ELWOOD – Abraham Lincoln National Cemetery is getting fewer complaints from funeral goers since the village rerouted truck traffic away from a railroad crossing where funerals and semitrailers often have clashed.
“It’s definitely better. I’m hearing a lot less about it,” said Peter Young, the cemetery director. “We typically get complaints from people with some regularity, but not so much since they’ve made the changes.”
The new route steers trucks away from the Walter Strawn Drive railroad crossing, where semitrailers crashed the gates 47 times in 2013. The location also is a spot where funeral processions have been disrupted by semitrailers.
Increasing truck traffic near the Joliet and Elwood intermodals on Centerpoint Properties, coupled with the crossing’s close proximity to the national cemetery’s main access point at Hoff Road off Route 53, has caused problems for funeral goers for years, he said.
Before the new restrictions, which were put in place May 26, Young said he often would hear of mourners frequently showing up too late, or not at all, for the burials of their relatives and friends after being cut off by an 18-wheeler.

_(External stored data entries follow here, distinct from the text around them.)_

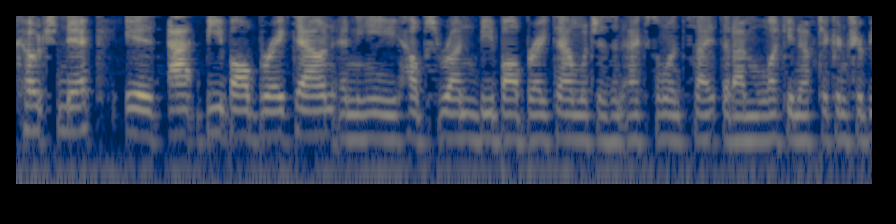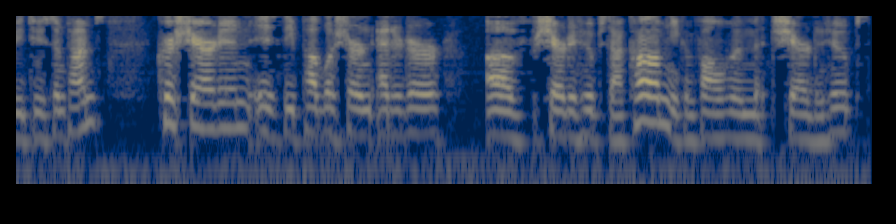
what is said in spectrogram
Coach Nick is at B-Ball Breakdown, and he helps run B-Ball Breakdown, which is an excellent site that I'm lucky enough to contribute to sometimes. Chris Sheridan is the publisher and editor of SheridanHoops.com. You can follow him at Sheridan Hoops.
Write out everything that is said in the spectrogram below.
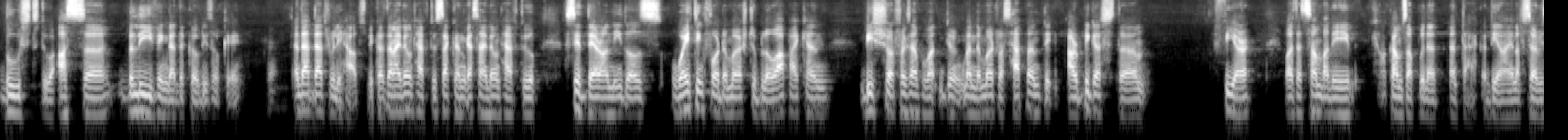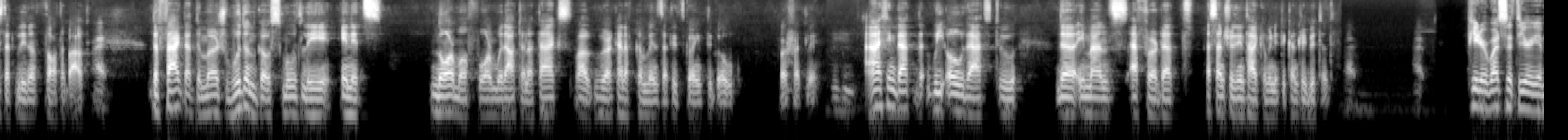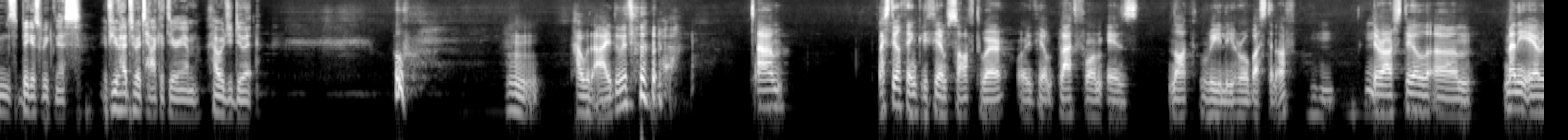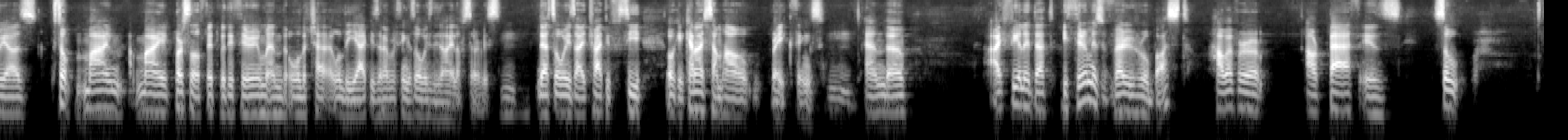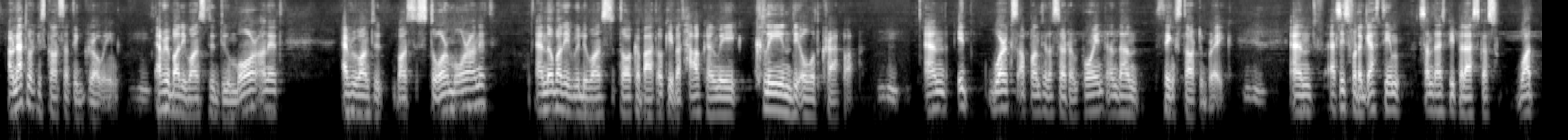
boost to us uh, believing that the code is okay. Yeah. And that, that really helps because then I don't have to second guess. I don't have to sit there on needles waiting for the merge to blow up. I can be sure, for example, when, during, when the merge was happened, the, our biggest um, fear was that somebody comes up with an attack, a denial of service that we didn't thought about. Right. The fact that the merge wouldn't go smoothly in its normal form without an attack, well, we were kind of convinced that it's going to go perfectly. Mm-hmm. And I think that, that we owe that to the immense effort that essentially the entire community contributed. Right. Right. Peter, what's Ethereum's biggest weakness? If you had to attack Ethereum, how would you do it? Hmm how would I do it? yeah. um, I still think Ethereum software or Ethereum platform is not really robust enough. Mm-hmm. Mm-hmm. There are still um, many areas. So my my personal fit with Ethereum and all the cha- all the EIPs and everything is always denial of service. Mm. That's always I try to see. Okay, can I somehow break things? Mm. And uh, I feel it that Ethereum is very robust. However, our path is so our network is constantly growing. Mm-hmm. Everybody wants to do more on it. Everyone to, wants to store more on it. And nobody really wants to talk about, okay, but how can we clean the old crap up? Mm-hmm. And it works up until a certain point, and then things start to break. Mm-hmm. And at least for the Geth team, sometimes people ask us, what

“Because of the amount of truck traffic and the funeral processions coming down 53, we have trucks cut them off. Are they aware it’s a funeral procession? I don’t know. Do they know they’re disrupting? I don’t know. But people do complain about it, no question,” he said.
For years, trucks have often used Route 53 and Walter Strawn Drive as a shortcut to reach Joliet’s Union Pacific Intermodal, but that’s no longer an option with the village’s new prohibition of certain turns.
Village officials say the restrictions were put in place amid public safety concerns at the crossing. In some cases, trucks waiting for funeral processions were stuck on the tracks and drove through the gates to avoid trains.
The situation is unique given that the veterans cemetery sees anywhere from 15 to 25 processions each day, with Mondays and Fridays being peak periods.
Despite Young’s support, the reroute has been denounced by several business groups and trucking associations who say truckers now have to travel miles out of the way to reach their destination.
Young sent a letter to the village last week in support of the recent traffic reroute, noting “the chaos and disrespect shown previously by the trucks have decreased substantially in a short time.”
“While I get it from the economic standpoint, it can be tough trying to explain it to the grieving family members,” he said.
A traffic count will be conducted this week by the Chicago-based engineering firm, Baxter & Woodman, said Max Bosso, director of engineering and public works in Elwood. The change in traffic flow is expected to reduce the number of vehicles along Walter Strawn by 1,000 to 2,000 a day.